KOTA KINABALU: A tell-all session on the mystery "disappearance" of three Japanese World War II shipwrecks in Sabah's northern waters has shed little light on why they were removed in the first place.
The session was chaired by state tourism, culture and environment minister Datuk Seri Masidi Manjun and attended by Universiti Malaysia Sabah (UMS), which was carrying out a marine archaeological research project on the wrecks, and private collaborators Ugeens Berjaya Enterprise.
However, the initial explanation by Universiti Malaysia Sabah that the removal was to clean up Usukan Bay – where the wrecks were located – of 3,000 tonnes of potentially toxic bauxite in the cargo holds of the three ships, changed at the briefing.
UMS marine archeologist Baszely Bee Basrah Bee said they were uncertain whether there was actually bauxite in the ship and this was only an assumption based on historical records.
Ugeens Berjaya Enterprise deputy manager Abdul Rahman Md Saad also denied recovering any treasure (rumoured to be the fabled Yamashita Gold) from Japanese transport ships Higane Maru, Hiyori Maru and Kokusei Maru, torpedoed and sunk by Allied submarines 74 years ago.
He said they only recovered pieces of porcelain, anchors and ship nameplates, which had been turned over to the Sabah Museum.
"We salvaged the stern and bow and left the cargo holds which we believe contain bauxite," he said, adding that the structure of the wrecks were fragile and would eventually disintegrate.

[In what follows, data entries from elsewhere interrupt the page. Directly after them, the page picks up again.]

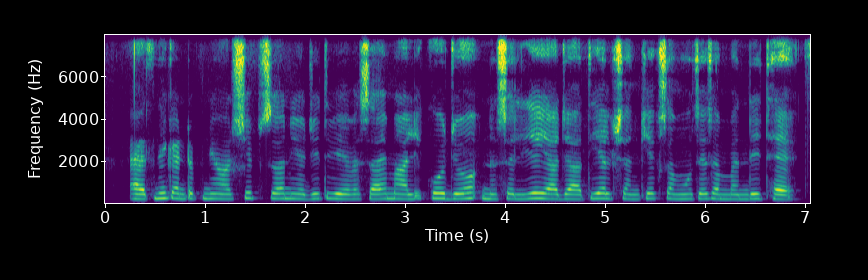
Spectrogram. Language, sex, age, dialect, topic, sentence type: Hindi, female, 46-50, Hindustani Malvi Khadi Boli, banking, statement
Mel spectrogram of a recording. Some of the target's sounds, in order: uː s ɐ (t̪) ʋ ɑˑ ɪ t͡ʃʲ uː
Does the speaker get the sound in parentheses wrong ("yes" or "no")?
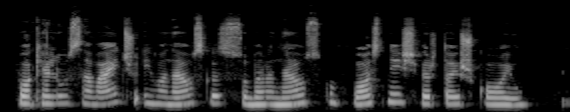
yes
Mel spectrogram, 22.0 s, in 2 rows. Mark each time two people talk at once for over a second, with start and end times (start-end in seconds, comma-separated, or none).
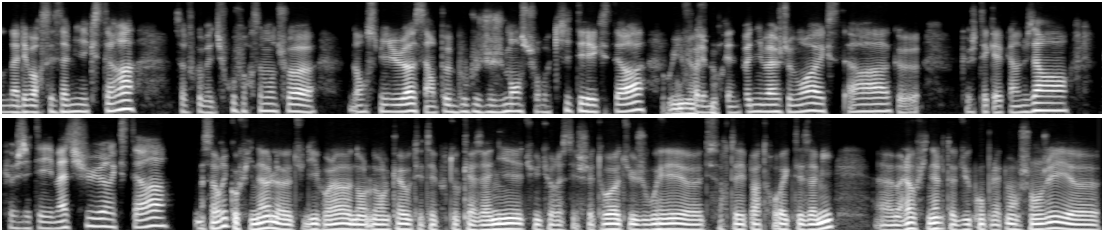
none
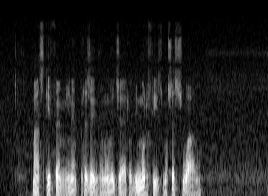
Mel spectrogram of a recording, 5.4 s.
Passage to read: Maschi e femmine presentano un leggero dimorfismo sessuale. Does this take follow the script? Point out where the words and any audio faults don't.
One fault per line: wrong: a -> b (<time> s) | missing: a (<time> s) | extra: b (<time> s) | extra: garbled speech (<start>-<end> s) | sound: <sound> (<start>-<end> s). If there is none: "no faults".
no faults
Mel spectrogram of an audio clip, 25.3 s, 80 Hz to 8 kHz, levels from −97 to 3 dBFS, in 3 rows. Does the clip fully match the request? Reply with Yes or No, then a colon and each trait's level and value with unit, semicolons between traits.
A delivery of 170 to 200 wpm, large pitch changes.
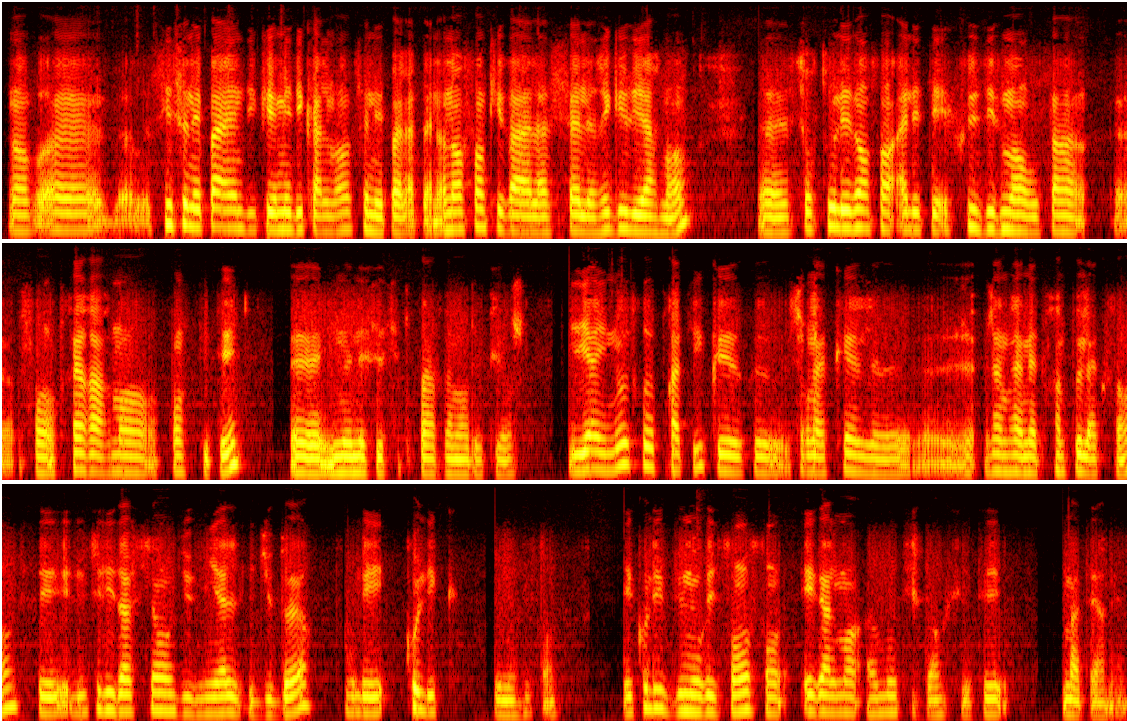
No: average, 185 wpm; narrow, 2.5 semitones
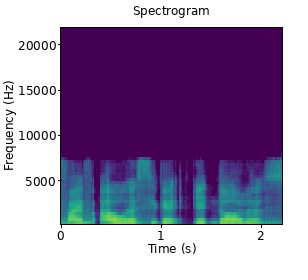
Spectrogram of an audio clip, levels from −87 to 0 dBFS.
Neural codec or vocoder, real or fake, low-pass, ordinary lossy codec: codec, 16 kHz, 0.8 kbps, ZipCodec; fake; 7.2 kHz; none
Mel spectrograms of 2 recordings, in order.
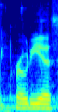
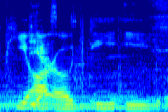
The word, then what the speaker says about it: Prodeus: And for those who are not familiar, Proteus is spelled not with a T but with a D. It's Prodeus.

However, the current whereabouts of the wrecks were left unanswered, with Abdul Rahman saying they were placed somewhere in the sea and had given the coordinates to the museum.
Under heated questioning, it was revealed that Sabah Museum did not have the authority to allow Ugeens Berjaya exploration rights to the wrecks, which were located nine nautical miles from shore when it only had authority up to the three nautical mile point.
Based on approvals from the Sabah Museum, the Marine Department stated in a letter to Ugeens Berjaya that it had no objection to any salvage works.
Masidi said these "missteps" had led to this fiasco and the state would draw up strict guidelines and policies to ensure the remaining 27 WWII wrecks in Sabah waters are preserved for posterity.
The quiet salvage operations since Jan 11 shocked Masidi as well as divers and fishermen in the area.
The work was carried by a China-based salvage company hired by Ugeens Berjaya.